Senators say tweak to tax code would boost renewable energy

Sens. Chris CoonsChristopher (Chris) Andrew CoonsMeet the dog and 'sea turtle' who launched campaigns for office Senators demand briefing on Trump's decision to withdraw from Syria 2020 Democrats push for gun control action at forum MORE (D-Del.) and Jerry MoranGerald (Jerry) MoranMcConnell signaling Trump trial to be quick, if it happens Overnight Defense — Presented by Huntington Ingalls Industries — Furor over White House readout of Ukraine call | Dems seize on memo in impeachment push | Senate votes to end Trump emergency | Congress gets briefing on Iran Senate again votes to end Trump emergency declaration on border wall MORE (R-Kan.) say a small change to the U.S. tax code would provide a big boost to renewable energy projects.

The duo is floating legislation that would allow investors in green-power projects to use the “master limited partnership” tax structure, which is already available to investors in fossil fuel projects.

The lawmakers call it a “powerful tweak” to the tax code that would help steer capital into solar, wind, biofuels and other projects.


Coons, in a statement, said their “MLP Parity Act” will help “level the playing field by giving investors in renewables and non-renewables access to the same highly attractive master limited partnership business structure.”

MLPs are limited partnerships that are also traded on U.S. exchanges — a structure that the lawmakers call well-suited to getting capital into the energy space.

“In order to grow our economy and increase our energy security, sound economic tools like the MLP should be expanded to include additional domestic energy sources,” Moran said.

A summary, from the lawmakers’ offices:

By statute, MLPs have only been available to investors in energy portfolios for oil, natural gas, coal extraction, and pipeline projects. These projects get access to capital at a lower cost and are more liquid than traditional financing approaches to energy projects, making them highly effective at attracting private investment. Investors in renewable energy projects, however, have been explicitly prevented from forming MLPs, starving a growing portion of America’s domestic energy sector of the capital it needs to build and grow.

The bill faces plenty of near-term political barriers.

Energy legislation has been stuck in place during this Congress.
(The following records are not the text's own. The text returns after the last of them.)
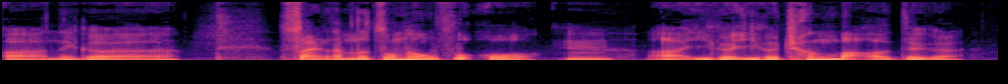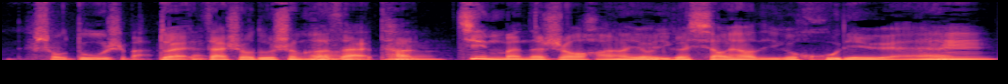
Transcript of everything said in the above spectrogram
呃那个算是他们的总统府嗯，啊、一个一个城堡，这个首都是吧？对，在首都圣何塞，它嗯。嗯进门的时候好像有一个小小的一个蝴蝶园，嗯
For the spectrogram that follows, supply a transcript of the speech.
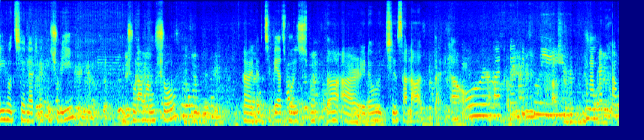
এই হচ্ছে ল্যাটকা খিচুড়ি ছোড়া মাংস, আর এটা হচ্ছে পেঁয়াজ মরিচ ভর্তা, আর এটা হচ্ছে সালাদ। এখন আমরা খাব।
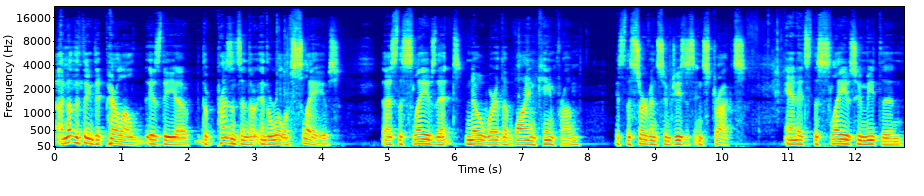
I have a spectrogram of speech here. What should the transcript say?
Another thing that parallel is the uh, the presence and the and the role of slaves, as the slaves that know where the wine came from. It's the servants whom Jesus instructs and it's the slaves who meet the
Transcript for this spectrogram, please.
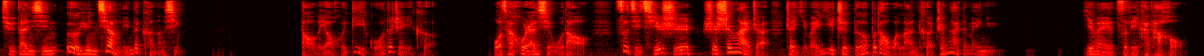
去担心厄运降临的可能性。到了要回帝国的这一刻。我才忽然醒悟到，自己其实是深爱着这以为一直得不到我兰特真爱的美女。因为自离开她后，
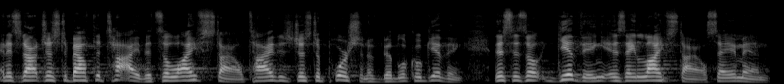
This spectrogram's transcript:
And it's not just about the tithe, it's a lifestyle. Tithe is just a portion of biblical giving. This is a giving is a lifestyle. Say amen.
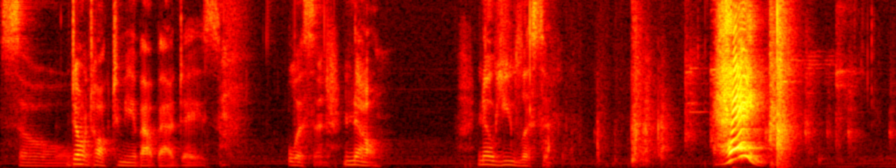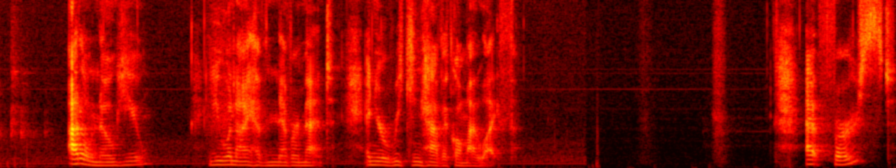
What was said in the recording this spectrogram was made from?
So don't talk to me about bad days. Listen. No. No, you listen. Hey! I don't know you. You and I have never met, and you're wreaking havoc on my life. At first,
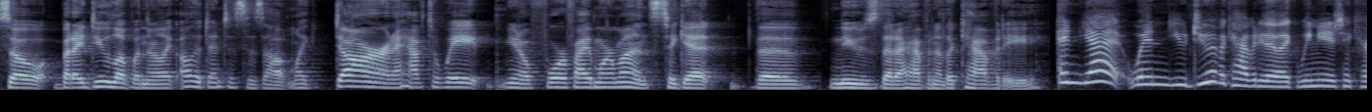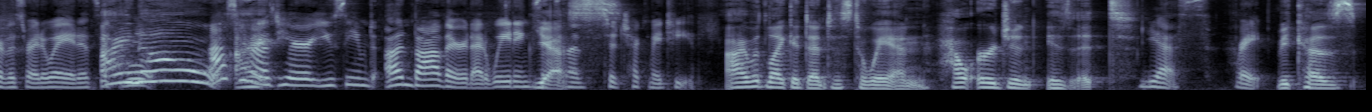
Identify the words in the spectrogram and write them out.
so but I do love when they're like, oh, the dentist is out. I'm like, darn, I have to wait, you know, four or five more months to get the news that I have another cavity. And yet, when you do have a cavity, they're like, "We need to take care of this right away." And it's like, I well, know. Last time I, I- was here, you seemed unbothered at waiting six Yes. months to check my teeth. I would like a dentist to weigh in. How urgent is it? Yes, right. because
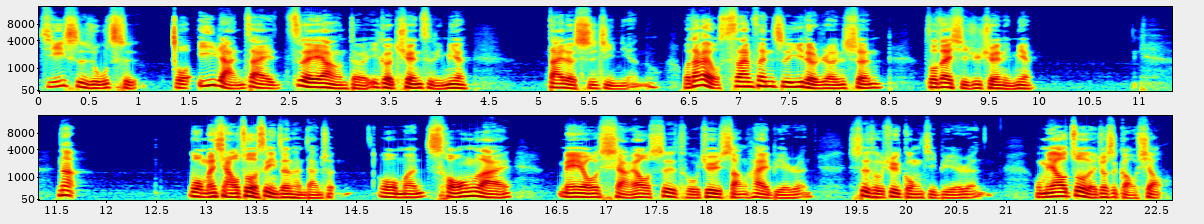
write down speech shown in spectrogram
即使如此，我依然在这样的一个圈子里面待了十几年。我大概有三分之一的人生都在喜剧圈里面。我们想要做的事情真的很单纯，我们从来没有想要试图去伤害别人，试图去攻击别人。我们要做的就是搞笑，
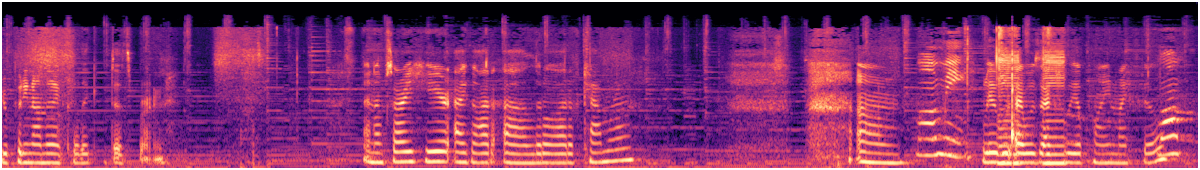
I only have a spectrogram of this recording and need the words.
you're putting on the acrylic it does burn and I'm sorry here I got a little out of camera um Mommy. I was actually applying my fill Mom.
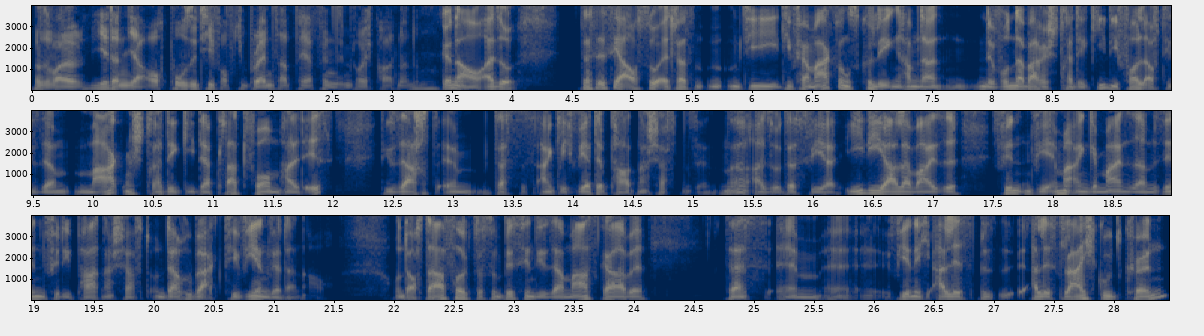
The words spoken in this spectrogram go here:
Also weil ihr dann ja auch positiv auf die Brands abwerft, wenn sie mit euch partnern. Ne? Genau, also das ist ja auch so etwas, die, die Vermarktungskollegen haben da eine wunderbare Strategie, die voll auf dieser Markenstrategie der Plattform halt ist, die sagt, ähm, dass es eigentlich Wertepartnerschaften sind. Ne? Also, dass wir idealerweise finden wir immer einen gemeinsamen Sinn für die Partnerschaft und darüber aktivieren wir dann auch. Und auch da folgt das so ein bisschen dieser Maßgabe, dass ähm, äh, wir nicht alles, alles gleich gut können.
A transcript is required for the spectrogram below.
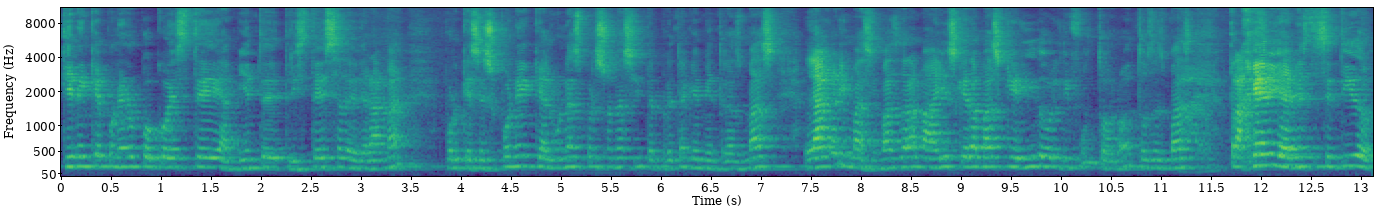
Tienen que poner un poco este ambiente de tristeza, de drama, porque se supone que algunas personas interpretan que mientras más lágrimas y más drama hay, es que era más querido el difunto, ¿no? Entonces, más tragedia en este sentido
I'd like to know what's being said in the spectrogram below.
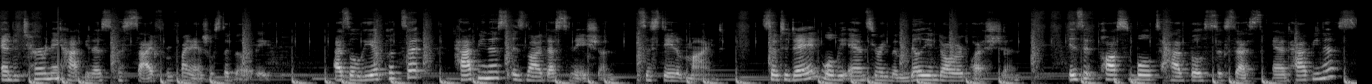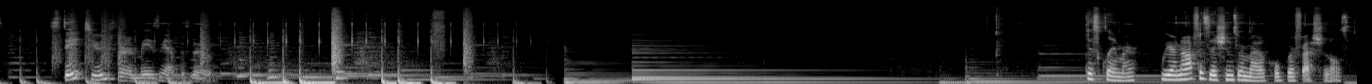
and determining happiness aside from financial stability. As Aaliyah puts it, happiness is not a destination, it's a state of mind. So today we'll be answering the million dollar question Is it possible to have both success and happiness? Stay tuned for an amazing episode. Disclaimer We are not physicians or medical professionals.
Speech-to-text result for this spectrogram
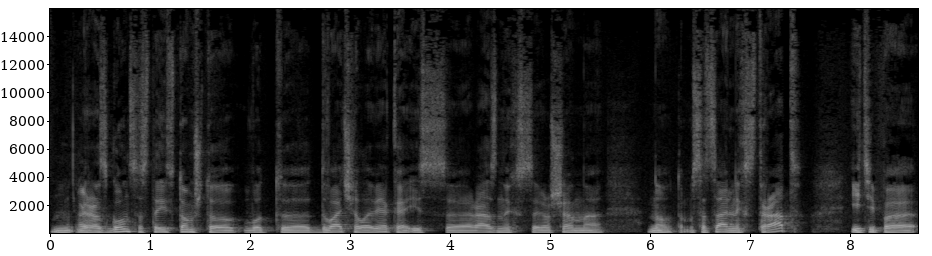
разгон состоит в том, что вот э, два человека из э, разных совершенно, ну, там, социальных страт, и типа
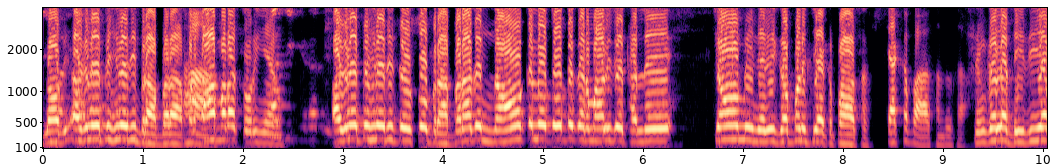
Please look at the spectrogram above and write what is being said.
ਲਓ ਵੀ ਅਗਲੇ ਪਿਛਲੇ ਦੀ ਬਰਾਬਰ ਆ ਪ੍ਰਤਾਪ ਮਾੜਾ ਤੋਰੀਆਂ ਅਗਲੇ ਪਿਛਲੇ ਦੀ 200 ਬਰਾਬਰ ਆ ਤੇ 9 ਕਿਲੋ ਦੁੱਧ ਕਰਮਾਲੀ ਦੇ ਥੱਲੇ 4 ਮਹੀਨੇ ਦੀ ਗੱਭਣ ਚੈੱਕ ਪਾਸ। ਚੱਕ ਪਾ ਸੰਧੂ ਸਾਹਿਬ ਸਿੰਗਲ ਹੱਡੀ ਦੀ ਆ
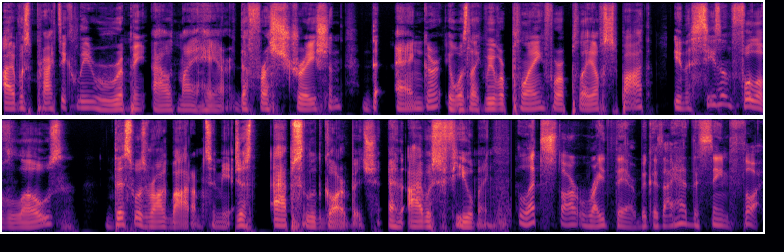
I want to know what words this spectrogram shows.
I was practically ripping out my hair. The frustration, the anger, it was like we were playing for a playoff spot. In a season full of lows, this was rock bottom to me. Just absolute garbage. And I was fuming. Let's start right there because I had the same thought.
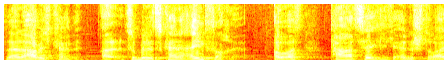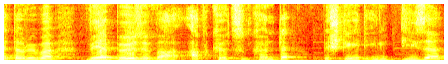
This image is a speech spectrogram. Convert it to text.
Leider habe ich keine, äh, zumindest keine einfache. Aber was tatsächlich einen Streit darüber, wer böse war, abkürzen könnte, besteht in dieser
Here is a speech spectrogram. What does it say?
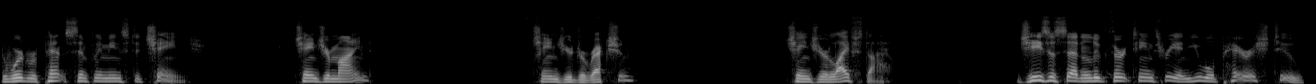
The word repent simply means to change. Change your mind, change your direction, change your lifestyle. Jesus said in Luke 13, 3, and you will perish too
And efforts to change the tax code risk getting caught in the cross-currents of wider tax reform battles and election-year fiscal policy disputes.

But the bipartisan pair has done homework that could help generate attention to the bill — the announcement comes with the backing of think tanks, industry trade groups and environmental organizations.

The lawmakers are touting support from companies such as NRG Energy, a power company that has substantial investments in renewables, and DuPont, which is active in biofuels.

Other backers, from the list provided by Coons and Moran, are the American Wind Energy Association; Third Way; the Solar Energy Industries Association; the Biomass Power Association; the Biotechnology Industry Organization; the Ocean Renewable Energy Coalition; the American Council on Renewable Energy; the Natural Resources Defense Council; the Advanced Biofuels Association; the Offshore Wind Development Coalition; and the Advanced Ethanol Council.

The bill’s initial co-sponsors are Sens. Jon TesterJonathan (Jon) TesterRed-state Democrats worry impeachment may spin out of control Overnight Energy: Lawmakers show irritation over withheld Interior documents | Republican offers bipartisan carbon tax bill | Scientists booted from EPA panel form new group Senate Democrats hesitant to go all-in on impeachment probe MORE (D-Mont.), Al FrankenAlan (Al) Stuart FrankenTake Trump literally and seriously in Minnesota Ninth woman accuses Al Franken of inappropriate contact Al Franken to host SiriusXM radio show MORE (D-Minn.), Amy KlobucharAmy Jean KlobucharWarren defends, Buttigieg attacks in debate that shrank the field Five takeaways from the Democratic debate in Ohio Warren leads in speaking time during debate MORE (D-Minn.), Sheldon WhitehouseSheldon WhitehouseDemocrats urge Rick Perry not to roll back lightbulb efficiency rules Trump DOJ under fire over automaker probe The Hill's Morning Report - Trump eyes narrowly focused response to Iran attacks MORE (D-R.I.) and Jeanne ShaheenCynthia (Jeanne) Jeanne ShaheenOvernight Energy: Advisory panel pushes park service to privatize campgrounds | Dems urge Perry to keep lightbulb efficiency rules | Marshall Islands declares national climate crisis Democrats urge Rick Perry not to roll back lightbulb efficiency rules Overnight Health Care — Presented by Coalition Against Surprise Medical Billing — Planned Parenthood charges into 2020 | PhRMA CEO warns against Pelosi drug pricing bill | Medicaid work requirements costing states millions MORE (D-N.H.).